I am one lucky duck today! A few weeks ago we had the pleasure of interviewing landscape artist, Nina Weiss, and now we have a sneak peek into one of Nina’s workshops! Prismacolor team member, Laura Ross, spent an entire Saturday attempting to master Nina’s famous technique. She’ll argue, but we think she did a pretty amazing job!

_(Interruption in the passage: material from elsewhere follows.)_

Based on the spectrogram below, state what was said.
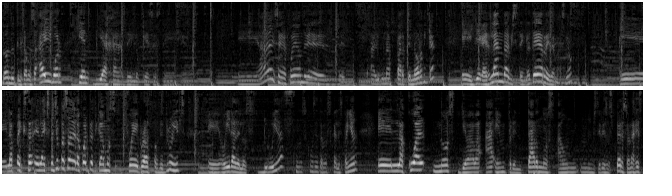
Donde utilizamos a Eivor, quien viaja de lo que es este, eh, ay, se me fue, ¿a ¿dónde viene? De, de alguna parte nórdica. Eh, llega a Irlanda, visita Inglaterra y demás, ¿no? Eh, la, extra- la expansión pasada de la cual platicamos fue Wrath of the Druids, eh, o Ira de los Druidas, no sé cómo se traduzca al español, eh, la cual nos llevaba a enfrentarnos a un- unos misteriosos personajes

I first met Nina Weiss during a lunch meeting earlier this year. As we flipped through her sketchbooks and she told me stories of her travels, I thought to myself, “how does she pick the perfect elements for her landscape compositions, every time?” Her travel sketches of Hilton Head, South Carolina, were particularly interesting to me, as I vacation near there each Memorial Day. Although I have a deep appreciation for art (and marketing!), I’ve never been much of an artist myself, and I certainly have not had any formal training. So, when Nina called me a few weeks back to catch up and explained she was teaching a travel sketching workshop the Sunday before Memorial Day, I jumped at the opportunity to learn from such a brilliant artist before my upcoming trip!
The travel sketching class was held at the Ryerson Woods in Riverwoods, IL. Driving into the conservation, I immediately understood why Nina chose such a beautiful place to hold her workshop; the landscapes were powerful and weather was perfect. Nina began by showing the class several of her travel sketchbooks and taught us a little about travel sketching history. She truly is an expert on the subject!

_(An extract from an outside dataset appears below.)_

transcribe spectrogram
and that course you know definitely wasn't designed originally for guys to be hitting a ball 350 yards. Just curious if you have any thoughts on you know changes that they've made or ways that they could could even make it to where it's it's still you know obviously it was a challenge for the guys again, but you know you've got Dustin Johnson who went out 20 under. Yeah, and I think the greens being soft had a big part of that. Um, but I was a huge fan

Then, Nina took us through an introductory lesson of landscape composition and color theory. I was enthralled by how easy Nina made it look. She seemed to work with no regret, no inhibitions, where I sat calculating every angle of the fence in my landscape composition and the distance of the horizon line. Nina stopped me in my tracks (thank goodness) and had me do a very rough sketch of the composition. It was hard for me to give up the details, but it was necessary to see the bigger picture, to see the whole landscape. After that, the composition piece started to come together and I recognized the important aspects of my landscape.
But, there was much, much more to learn, and on to color theory we went.
What struck me as interesting is that Nina, a true landscape artist, does not use the colors black or brown. I was intrigued yet very confused all at the same time. I contemplated, “if we can’t use black and brown, how will we create the colors of a tree trunk or branches?” Clearly, I have never taken a color theory class! This is when Nina jumped into some important pieces of color theory.
She taught us the importance of a value scale and how to mix primary color values with their complementary colors to create the colors we see in landscapes. The distance of the landscape should be cooler and the foreground should be much warmer. As Nina explained this, my confusion started to dissipate as she pointed out the yellows and reds of where we were standing and the purples and blues of the trees in the distance.
After several hours of instruction and practice, I felt more prepared to venture out on my own while I was in South Carolina. So, on Memorial Day, I took a long bike ride looking for interesting landscapes I could attempt to sketch. I didn’t have to go very far, everywhere I looked I saw gnarled trees, hanging moss, curving pathways, winding creeks; but, I had to choose. I settled down on the bike path and drew for 45 minutes (the time limit Nina had given us for travel sketches) and here is what I came up with:
I have a long way to go, but after attending Nina Weiss’ workshops and venturing out on my own, I can say I’m truly inspired and look forward to my next adventure in travel sketching. Any suggestions on where I should go?
I don’t know WHERE Laura’s next stop will be, but I know I want to go with her!